Questions About Medicaid Redetermination in SC? We Have Answers
The South Carolina Department of Health and Human Services (SCDHHS) resumed its standard Medicaid eligibility annual reviews process April 1, 2023. This federally required process is in place to ensure those enrolled in Medicaid programs continue to meet established eligibility criteria. The restart of this process was required by the Consolidated Appropriations Act, 2023, which was passed by Congress and signed into law by President Joe Biden Dec. 23, 2022. A dashboard has been created by the South Carolina Department of Heath and Human Services tracking the process and is available here.
Why is it important for Medicaid beneficiaries to know the status of their coverage?
Prior to the COVID pandemic and the public health emergency (PHE), Medicaid enrollees were reviewed annually to verify their eligibility for Medicaid benefits. As part of the PHE, this process was suspended, which means that since March 2020 effectively no one lost their Medicaid coverage – even those no longer eligible. On April 1, the suspension of the review process ended, initiating the redetermination process over the next 12 months. This means the state’s Medicaid agency must verify eligibility for its entire population over the next year – about 1.3M members. Some of these members will no longer be eligible and some that are eligible will lose their Medicaid benefits simply because they do not complete the process that’s required to maintain their coverage.
What should hospitals know about the state’s outreach efforts?
SCDHHS is mailing, emailing and texting Medicaid members about the restart of the annual review process, but many beneficiaries won’t know they have a coverage issue until they visit the doctor or hospital to access services. So, hospitals and other providers are uniquely positioned to assist patients in completing the process necessary to regain their Medicaid coverage and making patients aware of resources available to them.
Which patients are most likely impacted?
All Medicaid beneficiaries will be reviewed; however, the agency is able to use data matching to verify eligibility information for some beneficiaries, and they won’t need to return a review form. Their benefits will continue. Children will likely be the least impacted group. Non-disabled adults, especially those who have turned 19 since 2020 are most likely to be affected. Patients should also know that their children may still be eligible for Medicaid even if the patient is not because these two populations have different income eligibility criteria.
If a person shows up at the hospital and has lost their Medicaid coverage, does that mean the hospital won’t get paid by Medicaid for the service?
There are a few possible scenarios:
- If the patient is no longer eligible for Medicaid, the hospital will not be paid.
- If it’s still in the window of time for a person to submit their review form and they do so and are deemed eligible, the hospital can get paid. Medicaid beneficiaries have a 90-day grace period after their coverage has expired where services can still be paid by Medicaid if they return their review form, and the beneficiary meets eligibility requirements.
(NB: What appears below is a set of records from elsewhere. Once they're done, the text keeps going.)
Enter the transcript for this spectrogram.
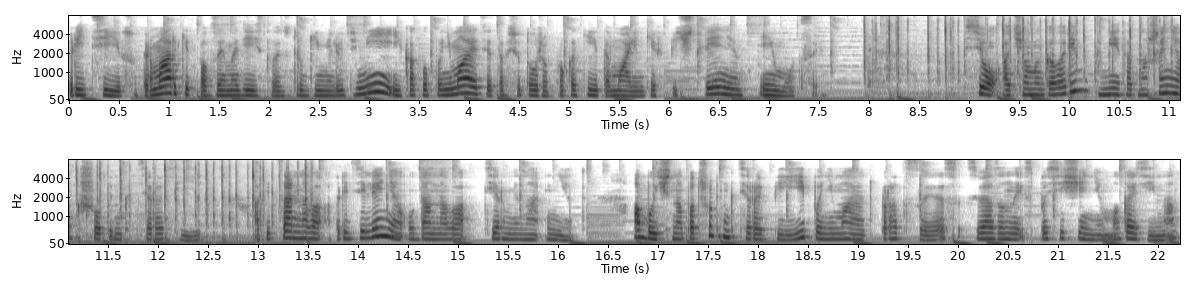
прийти в супермаркет, повзаимодействовать с другими людьми и как вы понимаете, это все тоже про какие-то маленькие впечатления и эмоции. Все, о чем мы говорим, имеет отношение к шопинг-терапии. Официального определения у данного термина нет. Обычно под шопинг-терапией понимают процесс, связанный с посещением магазина,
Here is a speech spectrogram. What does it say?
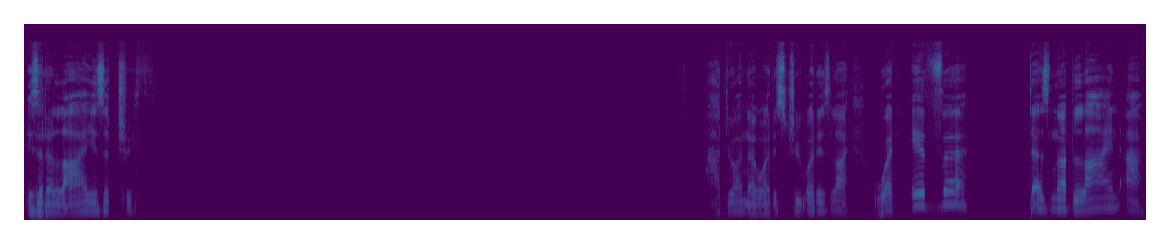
Is it a lie? Is it truth? How do I know what is true, what is lie? Whatever does not line up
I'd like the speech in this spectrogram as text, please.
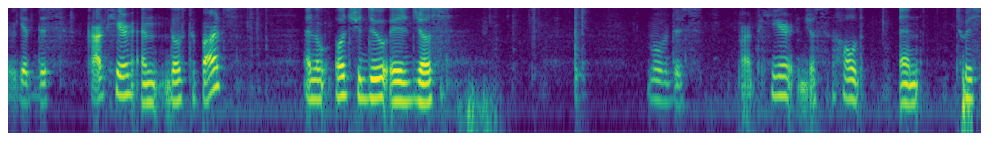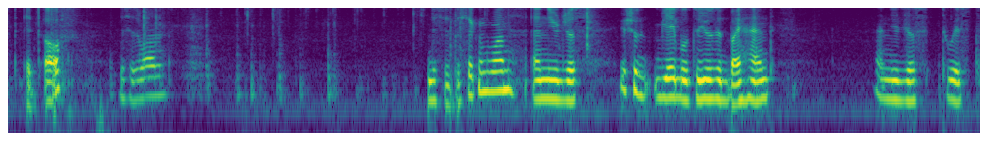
you get this card here and those two parts. And what you do is just move this part here just hold and twist it off. This is one. This is the second one and you just you should be able to use it by hand and you just twist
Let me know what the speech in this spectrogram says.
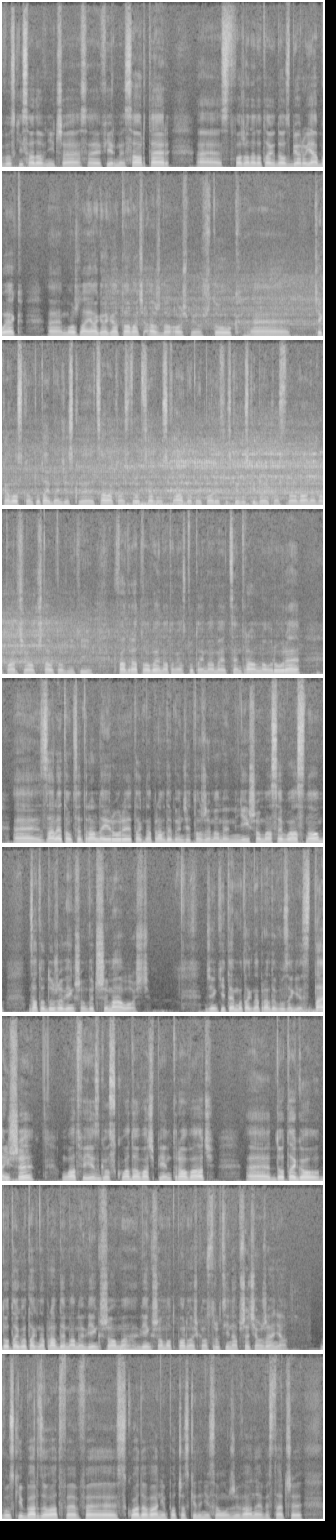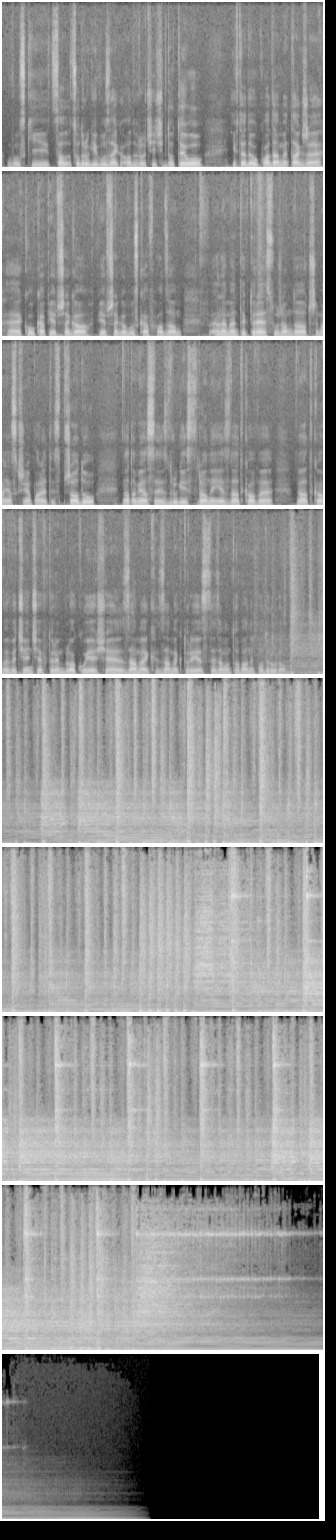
wózki sadownicze firmy Sorter, e, stworzone do, do zbioru jabłek. E, Można je agregatować aż do 8 sztuk. E, Ciekawostką tutaj będzie cała konstrukcja wózka. Do tej pory wszystkie wózki były konstruowane w oparciu o kształtowniki kwadratowe, natomiast tutaj mamy centralną rurę. Zaletą centralnej rury tak naprawdę będzie to, że mamy mniejszą masę własną, za to dużo większą wytrzymałość. Dzięki temu tak naprawdę wózek jest tańszy, łatwiej jest go składować, piętrować. E, Do tego, do tego tak naprawdę mamy większą, większą odporność konstrukcji na przeciążenia. Wózki bardzo łatwe w e, składowaniu podczas kiedy nie są używane. Wystarczy wózki, co, co drugi wózek odwrócić do tyłu i wtedy układamy tak, że e, kółka pierwszego, pierwszego wózka wchodzą w elementy, które służą do trzymania skrzyniopalety z przodu. Natomiast e, z drugiej strony jest dodatkowe, dodatkowe wycięcie, w którym blokuje się zamek, zamek, który jest zamontowany pod rurą.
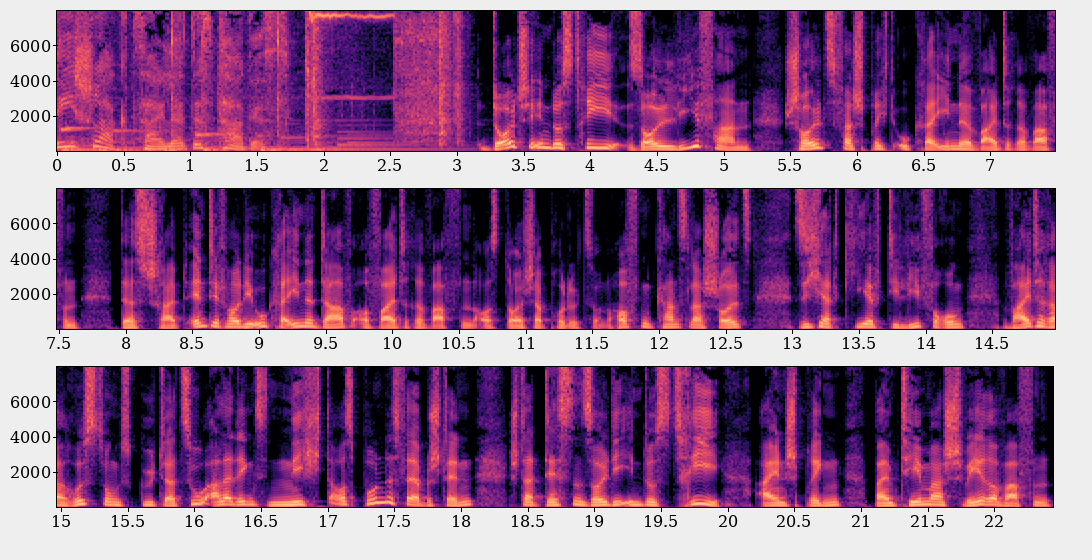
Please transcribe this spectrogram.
Die Schlagzeile des Tages. Deutsche Industrie soll liefern. Scholz verspricht Ukraine weitere Waffen. Das schreibt NTV. Die Ukraine darf auf weitere Waffen aus deutscher Produktion hoffen. Kanzler Scholz sichert Kiew die Lieferung weiterer Rüstungsgüter zu, allerdings nicht aus Bundeswehrbeständen. Stattdessen soll die Industrie einspringen. Beim Thema schwere Waffen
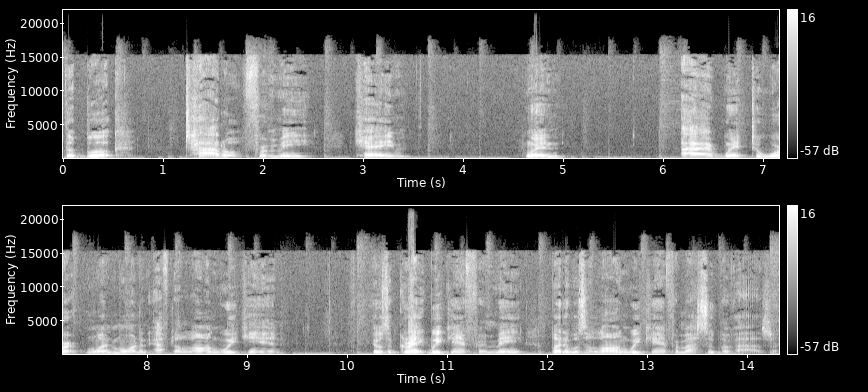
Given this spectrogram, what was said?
The book title for me came when I went to work one morning after a long weekend. It was a great weekend for me, but it was a long weekend for my supervisor.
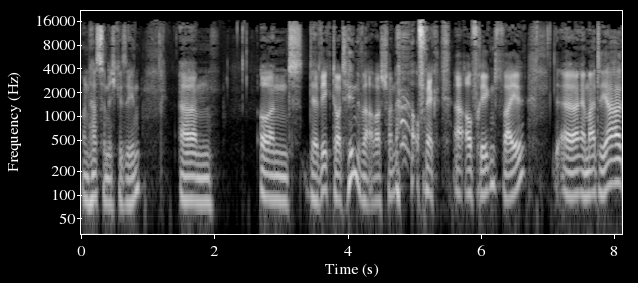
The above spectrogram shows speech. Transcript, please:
und hast du nicht gesehen. Ähm, und der Weg dorthin war aber schon aufmerk äh, aufregend, weil äh, er meinte, ja,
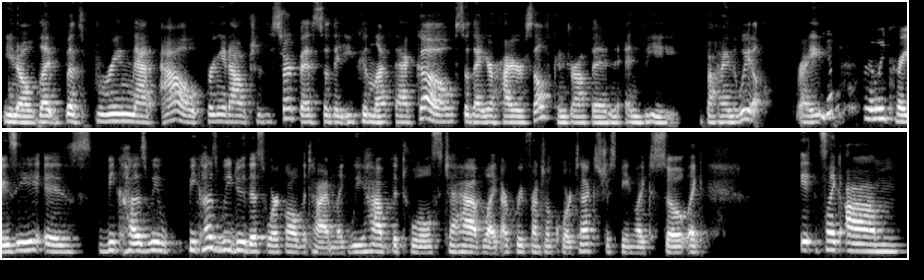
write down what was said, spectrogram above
you know like let's bring that out bring it out to the surface so that you can let that go so that your higher self can drop in and be behind the wheel right? You know really crazy is because we because we do this work all the time like we have the tools to have like our prefrontal cortex just being like so like it's like um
- If the person fills out an application because they missed the review window, the hospital can still be paid for services that occur up to 3 months prior to an application date, but the patient must check the box that says they had services prior to application date and must be deemed eligible.
What resources are available to patients who are no longer eligible for full-benefit Medicaid coverage?
There is a Medicaid program named Transitional Medical Assistance (TMA) which is available to assist beneficiaries whose income increases above the FPL% for full Medicaid coverage. During the annual review process, families are automatically assessed for eligibility in all categories, including TMA. There’s also a limited benefit Medicaid program called Family Planning which will provide coverage for certain screenings and services. The income limit is higher for this program and patients may contact the Medicaid agency to learn more. Some of the patients could also be eligible for subsidized coverage on the Federal Marketplace.
How can hospitals and healthcare providers increase awareness about this issue?
Maximize the use of social media, your facility’s website and educate your community. Consider having educational pieces in your facility and signs posted notifying patients that the redetermination process has been reinitiated and to complete all the steps necessary for the Medicaid agency to make an accurate eligibility determination. Member and provider-facing material about the annual review process is available at www.scdhhs.gov/annualreviews.
Can hospitals and healthcare providers do anything to advance the process?
This is a yearlong effort, and some Medicaid beneficiaries may not have reached the month when they go through their review. However, it’s important to make sure their correct address is on file with the Medicaid agency so they will receive their review form when it is mailed. It may also be helpful for providers to verify with their Medicaid patients that they have updated their information with the agency. Providers are encouraged to direct Medicaid patients to update their contact information at apply.scdhhs.gov.
What other information is available to assist hospitals with this issue?
SCHA is in the process of creating a series of resources that will be made available to our members soon!